Canning said she is finishing a 15-point economic development plan that will be posted on her website, canning4senate.com, which is expected to launch over the coming week.
She added that she has spoken with Hinds and both agreed to keep the campaign's tone at a high level and not slip into a "he said, she said" debate.
Canning is CEO of New England Global Network LLC, an education consulting firm, and develops curriculum and educational training manuals, books and other materials, often under state or federal contracts, including for the State Department involving foreign nations.
"I have been going door-to-door every weekend since April," Connell said Friday, "and I will now switch to every night as well."
Connell acknowledges he is likely to be far outspent by a regular party candidate for the House seat, who also is an incumbent. But he does plan a few campaign events and at least one mailing, and he is focusing on meeting voters on an individual basis and in small groups.
His work on the council also has given him visibility in the district, Connell said. That is particularly the case, he said, in residents being aware he has consistently pushed for efficiencies in government and to reduce unnecessary spending.
The issue of creating a more efficient government that can meet the demand for city services is especially important, he said, in light of the city's fiscal concerns as annual budgets approach the Proposition 2 1/2 levy ceiling — possibly necessitating override votes in the near future to raise taxes.
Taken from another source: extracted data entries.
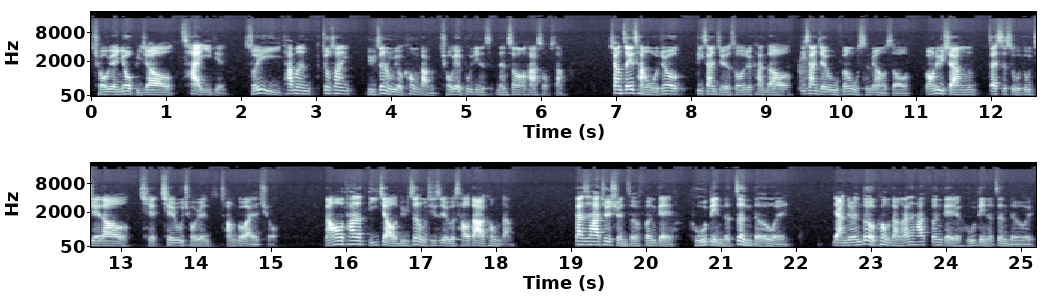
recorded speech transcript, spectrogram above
球员又比较菜一点，所以他们就算吕正如有空档，球也不一定能送到他手上。像这一场，我就第三节的时候就看到，第三节五分五十秒的时候，王律翔在四十五度接到切切入球员传过来的球，然后他的底角吕政儒其实有个超大的空档，但是他却选择分给弧顶的郑德维，两个人都有空档，但是他分给弧顶的郑德维，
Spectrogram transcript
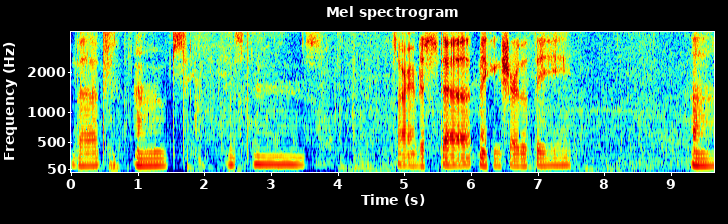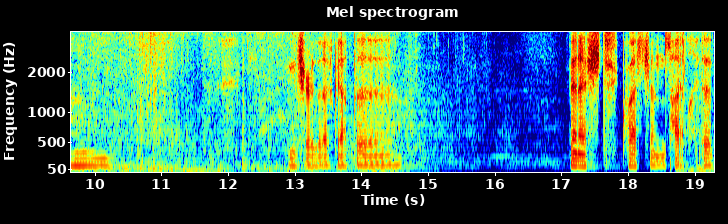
but um, let's see. Is this? Sorry, I'm just uh, making sure that the um, making sure that I've got the finished questions highlighted.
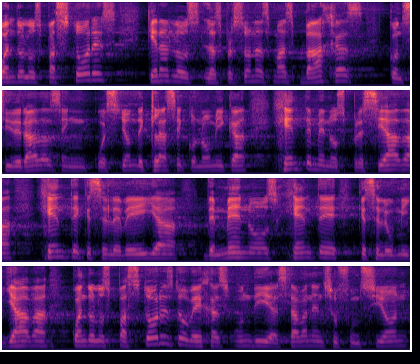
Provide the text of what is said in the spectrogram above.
cuando los pastores, que eran las personas más bajas consideradas en cuestión de clase económica, gente menospreciada, gente que se le veía de menos, gente que se le humillaba, cuando los pastores de ovejas un día estaban en su función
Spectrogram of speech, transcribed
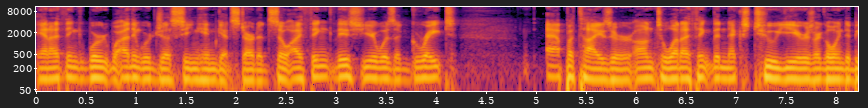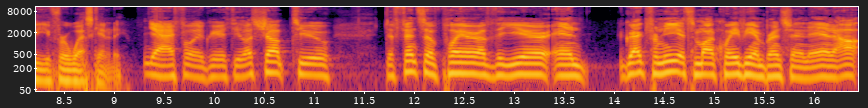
and I think we're I think we're just seeing him get started. So I think this year was a great appetizer onto what I think the next two years are going to be for Wes Kennedy. Yeah, I fully agree with you. Let's jump to defensive player of the year, and Greg, for me, it's Monquavion Brinson, and I,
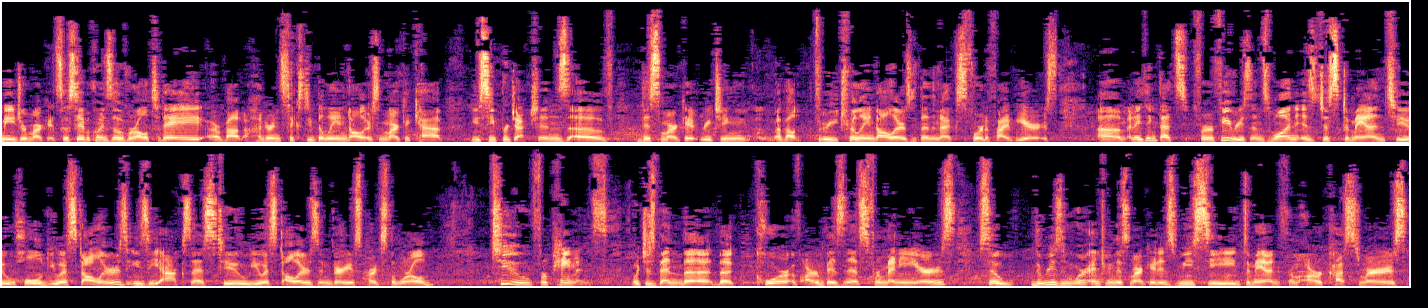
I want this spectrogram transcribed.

"A lot of people have said they like what I've been doing," Connell said.
Getting a bigger share of state aid for education and other needs also is a key for the city, he said, and Connell believes he could do that more effectively than Farley-Bouvier. "We need someone who is aggressive," he said.
Connell said he would like to debate the incumbent at least two or three times before Nov. 8. One debate is now scheduled, he said, and will be held at Berkshire Community College.
Connell also praised Michael Bloomberg for his effort in challenging Farley-Bouvier in the primary. The 26-year-old first time candidate was defeated by the incumbent in the Democratic Primary by a margin of 2,687 to 2,305, with Bloomberg taking just under 47 percent of the total vote.
"Mike ran a very good campaign," Connell said. "He brought a lot to the table and did a fantastic job. He reminded me a lot of myself at that age. I probably would have supported him if I wasn't running."
When announcing his run for the seat as an independent earlier this year, Connell cited his accomplishments on the council as working with former Assistant City Solicitor Darren Lee to help prompt the city's first-ever tax lien sale, which recouped more than $2 million in back taxes owed, along with his efforts to spur a study of city water and sewer operations and of the municipal airport operations, both with the goal of finding efficiencies to reduce costs.
Contact Jim Therrien at 413-496-6247.